- Increase access to local and sustainable food
How we do sustainable procurement
The sustainable procurement program uses multiple procurement mechanisms appropriate to advance the vision and goals while complying with legal and trade agreement parameters:
- Prioritizing the SPAP goals through the City’s below threshold purchasing.
- A social procurement questionnaire and environmental procurement questionnaire have been developed to evaluate and provide appropriate weighting of the sustainable procurement criteria in bid documents. This is included on various RFx documents, such as request for information (RFI), request for qualification (RFQ) and request for proposal (RFP). The questions asked in the questionnaires align with the City’s sustainable procurement goals.
- Using a sustainable procurement supplier registry to find suppliers who identify as social enterprises, diverse-owned businesses, and/or indigenous businesses, we can provide City employees with the information needed to find and purchase from these businesses when appropriate. For example, City employees may refer to this supplier registry when putting together an invitation to quote, making low value purchases, and when utilizing indigenous and social enterprise set asides.
- Development of a community benefit agreement (CBA), a legally enforceable agreement on construction, infrastructure and development projects for specific social value outcomes like hiring, training, apprenticeships, or procurement and sub-contracting that ensures projects enhance social, cultural, Indigenous, environmental, and economic opportunities for the community.
- Sustainable Procurement Action Plan
- Social procurement questionnaire
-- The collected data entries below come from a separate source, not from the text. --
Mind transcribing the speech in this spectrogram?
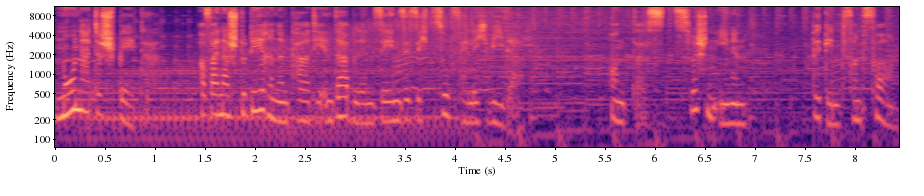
Monate später, auf einer Studierendenparty in Dublin, sehen sie sich zufällig wieder. Und das zwischen ihnen beginnt von vorn.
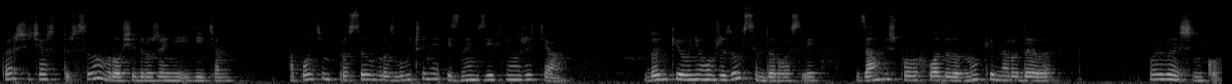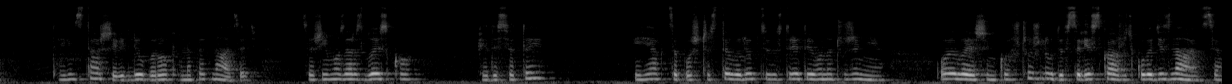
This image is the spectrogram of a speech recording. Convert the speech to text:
Перший час присилав гроші дружині і дітям, а потім просив розлучення і зник з їхнього життя. Доньки у нього вже зовсім дорослі, заміж повиходили, внуків народили. Ой, лишенько, та він старший від Люби років на 15. Це ж йому зараз близько 50? І як це пощастило Любці зустріти його на чужині? Ой, лишенько, що ж люди в селі скажуть, коли дізнаються?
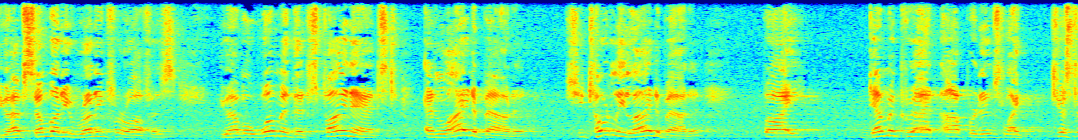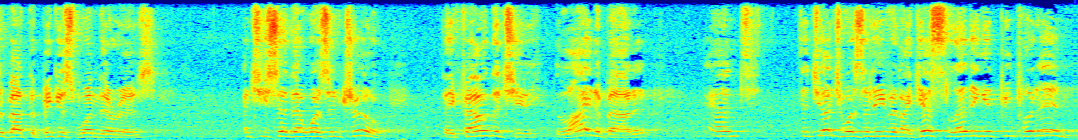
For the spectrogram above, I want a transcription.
You have somebody running for office. You have a woman that's financed and lied about it. She totally lied about it by Democrat operatives, like just about the biggest one there is. And she said that wasn't true. They found that she lied about it, and the judge wasn't even, I guess, letting it be put in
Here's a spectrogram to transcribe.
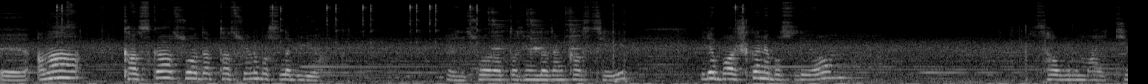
Ee, ama kaska su adaptasyonu basılabiliyor. Yani su adaptasyonu zaten kask şeyi. Bir de başka ne basılıyor? Savurma 2,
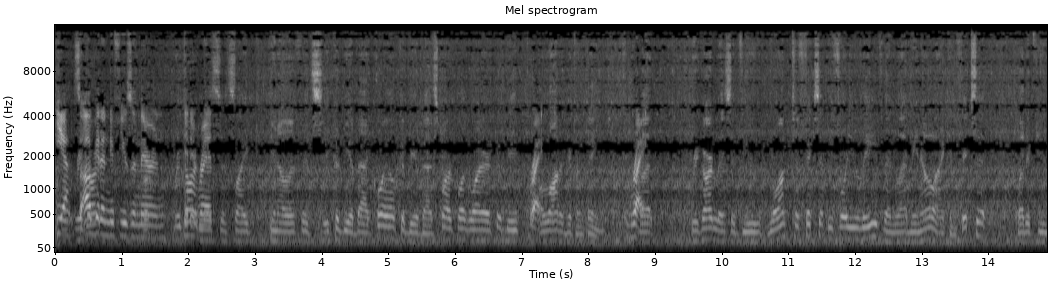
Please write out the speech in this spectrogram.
Yeah. But So I'll get a new fuse in there and get it read. Regardless, it's like you know, if it's it could be a bad coil, it could be a bad spark plug wire, it could be Right. a lot of different things. Right. But regardless, if you want to fix it before you leave, then let me know. I can fix it. But if you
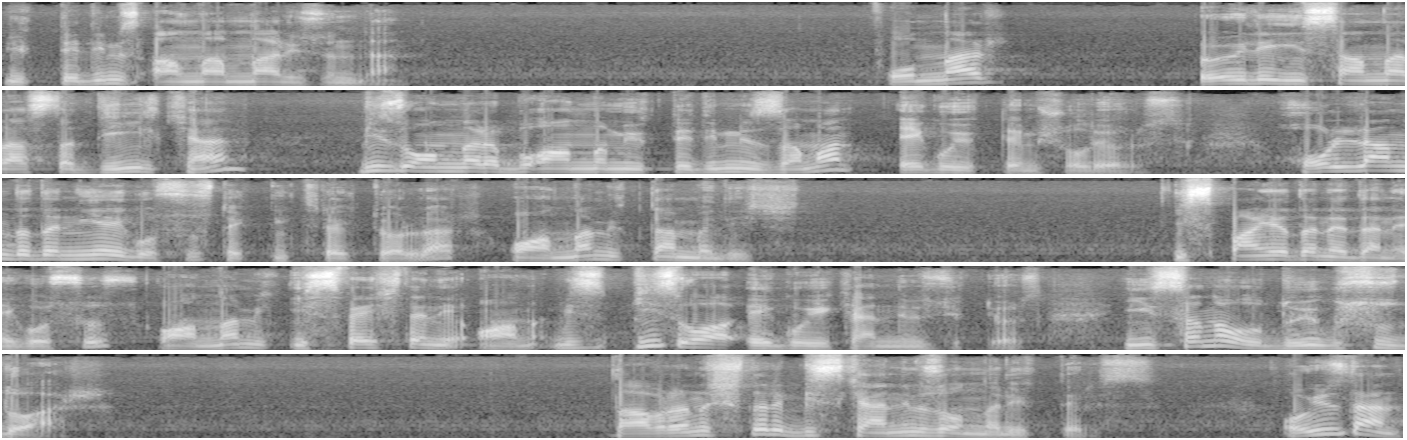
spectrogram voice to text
Yüklediğimiz anlamlar yüzünden. Onlar öyle insanlar aslında değilken biz onlara bu anlamı yüklediğimiz zaman ego yüklemiş oluyoruz. Hollanda'da niye egosuz teknik direktörler? O anlam yüklenmediği için. İspanya'da neden egosuz? O anlam İsveç'te niye o anlam? Biz biz o egoyu kendimiz yüklüyoruz. İnsanoğlu duygusuz doğar. Davranışları biz kendimiz onları yükleriz. O yüzden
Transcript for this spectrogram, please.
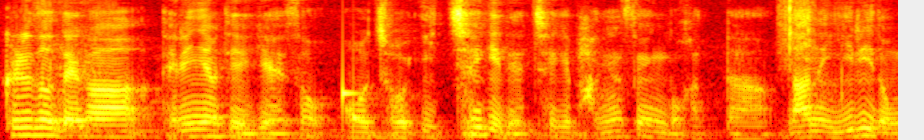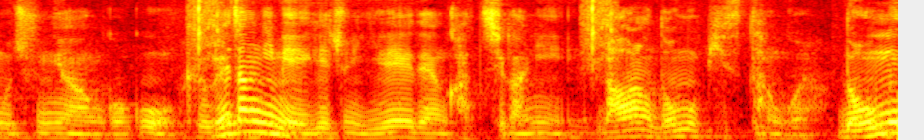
그래서 내가 대리님한테 얘기해서 어 저 이 책이 내 책의 방향성인 것 같다. 나는 일이 너무 중요한 거고 그 회장님이 얘기해준 일에 대한 가치관이 나랑 너무 비슷한 거야. 너무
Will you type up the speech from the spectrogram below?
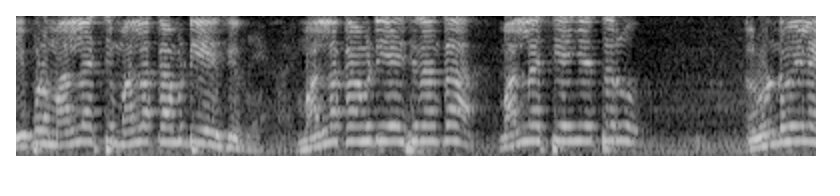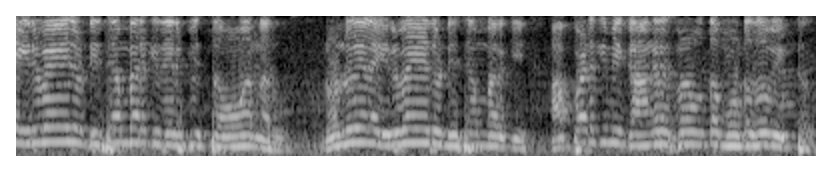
ఇప్పుడు మళ్ళీ వచ్చి మళ్ళా కమిటీ చేసిర్రు మళ్ళా కమిటీ చేసినాక మళ్ళీ వచ్చి ఏం చేస్తారు? రెండు వేల ఇరవై ఐదు డిసెంబర్కి తెరిపిస్తాము అన్నారు. రెండు వేల ఇరవై ఐదు డిసెంబర్కి అప్పటికి మీ కాంగ్రెస్ ప్రభుత్వం ఉంటుందో వీక్తుంది.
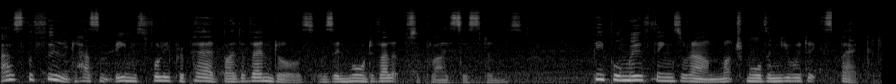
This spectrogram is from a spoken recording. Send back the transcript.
As the food hasn't been as fully prepared by the vendors as in more developed supply systems, people move things around much more than you would expect.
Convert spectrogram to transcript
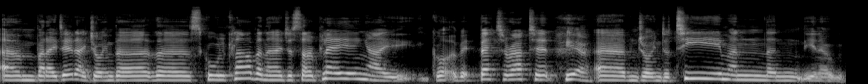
Um, but I did. I joined the, the school club and then I just started playing. I got a bit better at it. Yeah. Um, joined a team and then, you know,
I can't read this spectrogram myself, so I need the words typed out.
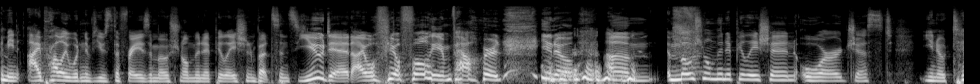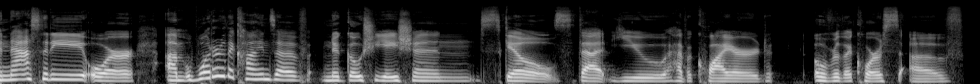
I mean, I probably wouldn't have used the phrase emotional manipulation, but since you did, I will feel fully empowered. You know, um, emotional manipulation or just, you know, tenacity or um, what are the kinds of negotiation skills that you have acquired over the course of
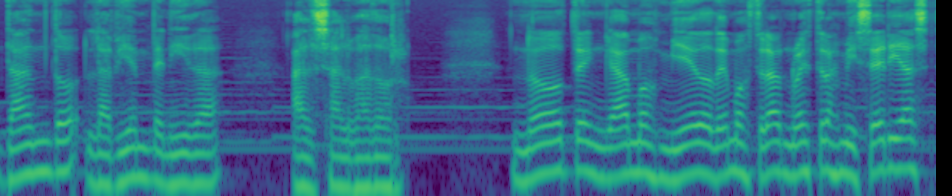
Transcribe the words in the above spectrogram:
dando la bienvenida al Salvador. No tengamos miedo de mostrar nuestras miserias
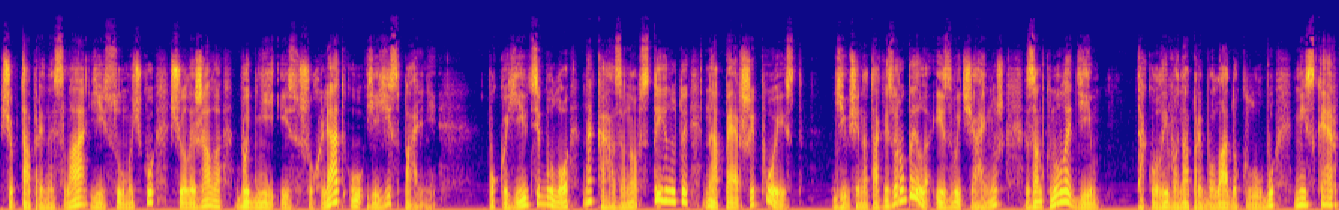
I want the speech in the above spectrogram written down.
щоб та принесла їй сумочку, що лежала в одній із шухляд у її спальні. Покоївці було наказано встигнути на перший поїзд. Дівчина так і зробила і, звичайно ж, замкнула дім. Та коли вона прибула до клубу міс Кер,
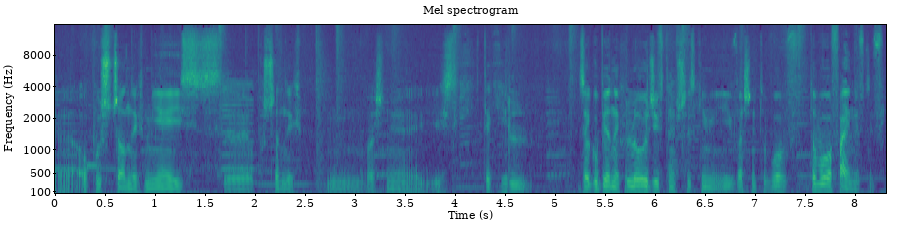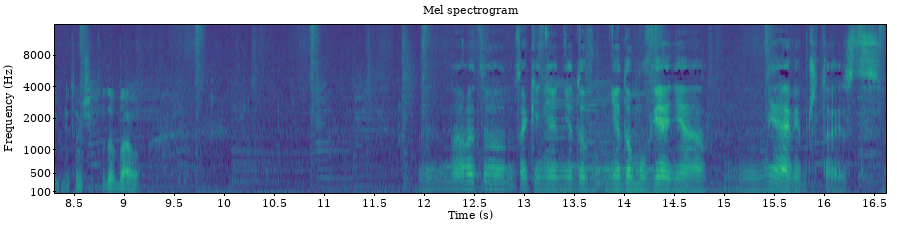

- Environmental procurement questionnaire
- Register as a social procurement supplier
Indigenous supplier directories
- Louis Riel Capital Corporation Red River Métis Business Directory – all businesses on this registry have been fully vetted and must have a minimum of 51% Red River Metis ownership.
- Indigenous Business Directory, Government of Canada – find validated Indigenous businesses
Social enterprise directories
Please reach out to the Sustainable Procurement Liaison at firstname.lastname@example.org.